-- WORK ORDER --
For every line in the material, output its text exactly and exclude any image it holds.
::::::
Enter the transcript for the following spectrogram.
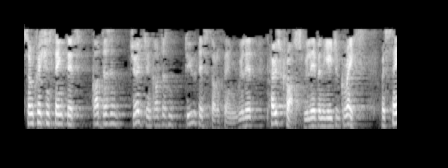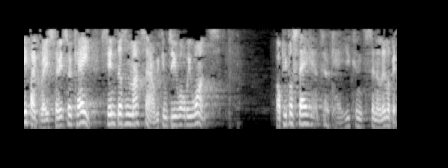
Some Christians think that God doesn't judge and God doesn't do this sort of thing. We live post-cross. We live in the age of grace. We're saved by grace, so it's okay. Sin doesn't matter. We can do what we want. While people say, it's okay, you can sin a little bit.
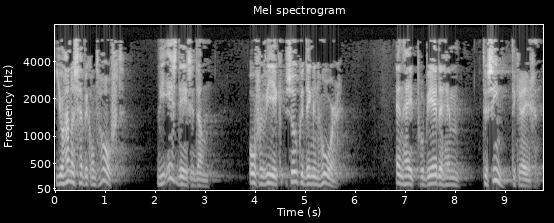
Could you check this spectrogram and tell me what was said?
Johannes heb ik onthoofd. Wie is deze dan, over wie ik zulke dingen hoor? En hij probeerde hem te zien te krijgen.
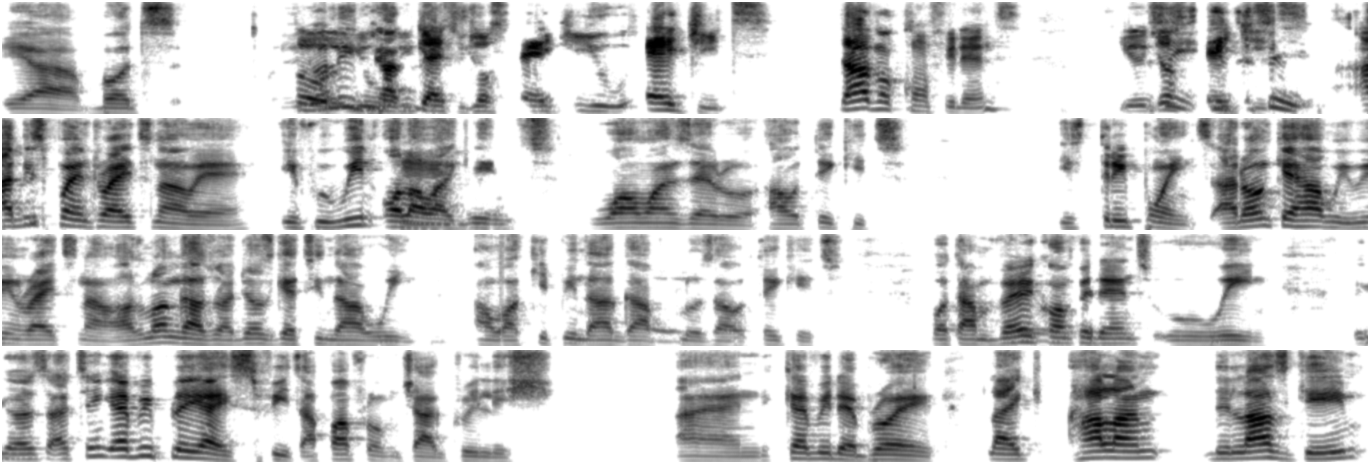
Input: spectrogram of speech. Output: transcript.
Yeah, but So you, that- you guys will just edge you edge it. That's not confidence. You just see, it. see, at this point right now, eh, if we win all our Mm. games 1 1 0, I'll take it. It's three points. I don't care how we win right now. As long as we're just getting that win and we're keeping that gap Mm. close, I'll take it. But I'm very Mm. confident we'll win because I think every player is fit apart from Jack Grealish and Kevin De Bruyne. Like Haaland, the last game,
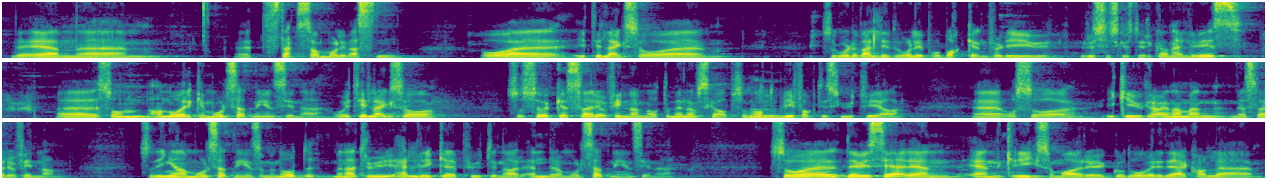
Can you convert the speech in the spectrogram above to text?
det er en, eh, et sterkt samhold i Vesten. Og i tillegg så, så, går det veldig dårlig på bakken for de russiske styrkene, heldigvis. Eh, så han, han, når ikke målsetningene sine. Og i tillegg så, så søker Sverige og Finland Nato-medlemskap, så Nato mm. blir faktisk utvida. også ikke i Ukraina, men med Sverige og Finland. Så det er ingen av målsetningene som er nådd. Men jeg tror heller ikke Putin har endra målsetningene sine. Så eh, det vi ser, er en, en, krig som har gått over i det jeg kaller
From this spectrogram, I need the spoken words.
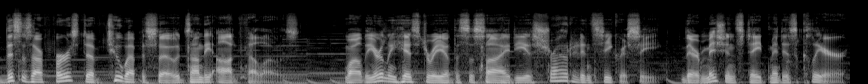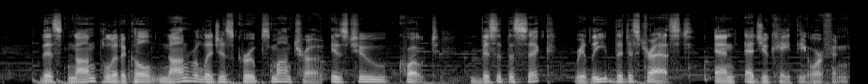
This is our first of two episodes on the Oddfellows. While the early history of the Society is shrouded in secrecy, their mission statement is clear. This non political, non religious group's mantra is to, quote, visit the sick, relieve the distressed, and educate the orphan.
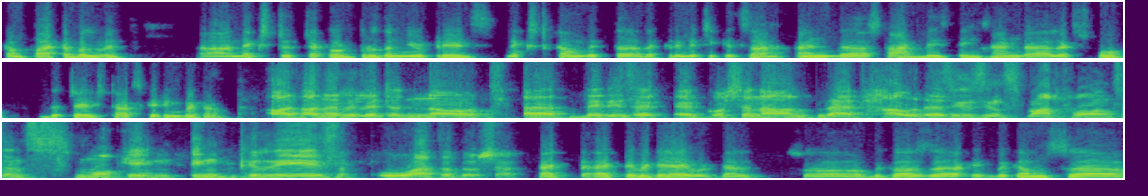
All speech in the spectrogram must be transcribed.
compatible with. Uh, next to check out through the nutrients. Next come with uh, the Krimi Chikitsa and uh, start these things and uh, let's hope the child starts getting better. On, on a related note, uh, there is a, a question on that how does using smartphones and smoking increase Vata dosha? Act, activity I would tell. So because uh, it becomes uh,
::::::
-- ANSWER TO THIS TASK --
Enter the transcript for the following spectrogram.
Some Christians think that God doesn't judge and God doesn't do this sort of thing. We live post-cross. We live in the age of grace. We're saved by grace, so it's okay. Sin doesn't matter. We can do what we want. While people say, it's okay, you can sin a little bit.
Could you check this spectrogram and tell me what was said?
Johannes heb ik onthoofd. Wie is deze dan, over wie ik zulke dingen hoor? En hij probeerde hem te zien te krijgen.
Input: spectrogram of speech. Output: transcript.
Yeah, but So you, that- you guys will just edge you edge it. That's not confidence. You just see, it. see, at this point right now, eh, if we win all our Mm. games 1 1 0, I'll take it. It's three points. I don't care how we win right now. As long as we're just getting that win and we're keeping that gap Mm. close, I'll take it. But I'm very Mm. confident we'll win because I think every player is fit apart from Jack Grealish and Kevin De Bruyne. Like Haaland, the last game,
Can you convert the speech in the spectrogram above to text?
det er en, eh, et sterkt samhold i Vesten. Og i tillegg så, så, går det veldig dårlig på bakken for de russiske styrkene, heldigvis. Eh, så han, han, når ikke målsetningene sine. Og i tillegg så, så søker Sverige og Finland Nato-medlemskap, så Nato mm. blir faktisk utvida. også ikke i Ukraina, men med Sverige og Finland. Så det er ingen av målsetningene som er nådd. Men jeg tror heller ikke Putin har endra målsetningene sine. Så eh, det vi ser, er en, en, krig som har gått over i det jeg kaller
From this spectrogram, I need the spoken words.
This is our first of two episodes on the Oddfellows. While the early history of the Society is shrouded in secrecy, their mission statement is clear. This non political, non religious group's mantra is to, quote, visit the sick, relieve the distressed, and educate the orphan.
All speech in the spectrogram must be transcribed.
compatible with. Uh, next to check out through the nutrients. Next come with uh, the Krimi Chikitsa and uh, start these things and uh, let's hope the child starts getting better. On, on a related note, uh, there is a, a question on that how does using smartphones and smoking increase Vata dosha? Act, activity I would tell. So because uh, it becomes uh,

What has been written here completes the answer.